** Opening ENTRIES SUPPLIED block **

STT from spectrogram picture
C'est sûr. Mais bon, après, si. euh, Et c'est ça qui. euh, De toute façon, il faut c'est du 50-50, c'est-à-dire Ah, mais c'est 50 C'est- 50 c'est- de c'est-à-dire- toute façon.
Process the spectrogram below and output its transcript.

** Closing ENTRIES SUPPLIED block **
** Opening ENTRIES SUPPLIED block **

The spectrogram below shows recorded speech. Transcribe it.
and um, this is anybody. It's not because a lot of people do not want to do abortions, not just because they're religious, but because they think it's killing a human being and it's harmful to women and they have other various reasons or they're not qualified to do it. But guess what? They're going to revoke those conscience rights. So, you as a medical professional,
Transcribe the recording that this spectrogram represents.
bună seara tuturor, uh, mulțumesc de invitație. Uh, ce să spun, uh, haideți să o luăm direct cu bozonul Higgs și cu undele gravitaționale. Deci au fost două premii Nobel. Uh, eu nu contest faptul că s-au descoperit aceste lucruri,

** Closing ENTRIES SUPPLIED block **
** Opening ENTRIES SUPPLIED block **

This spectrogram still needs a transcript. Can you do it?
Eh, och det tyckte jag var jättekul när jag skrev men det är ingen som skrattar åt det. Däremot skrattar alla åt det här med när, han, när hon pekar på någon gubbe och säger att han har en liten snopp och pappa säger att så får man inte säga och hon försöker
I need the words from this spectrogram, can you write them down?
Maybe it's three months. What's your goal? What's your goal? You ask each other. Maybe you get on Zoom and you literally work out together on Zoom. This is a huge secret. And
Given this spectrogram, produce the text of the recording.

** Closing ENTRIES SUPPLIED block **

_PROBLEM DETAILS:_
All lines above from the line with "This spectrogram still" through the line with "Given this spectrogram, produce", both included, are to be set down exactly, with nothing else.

_WRITTEN RESPONSE:_
This spectrogram still needs a transcript. Can you do it?
Eh, och det tyckte jag var jättekul när jag skrev men det är ingen som skrattar åt det. Däremot skrattar alla åt det här med när, han, när hon pekar på någon gubbe och säger att han har en liten snopp och pappa säger att så får man inte säga och hon försöker
I need the words from this spectrogram, can you write them down?
Maybe it's three months. What's your goal? What's your goal? You ask each other. Maybe you get on Zoom and you literally work out together on Zoom. This is a huge secret. And
Given this spectrogram, produce the text of the recording.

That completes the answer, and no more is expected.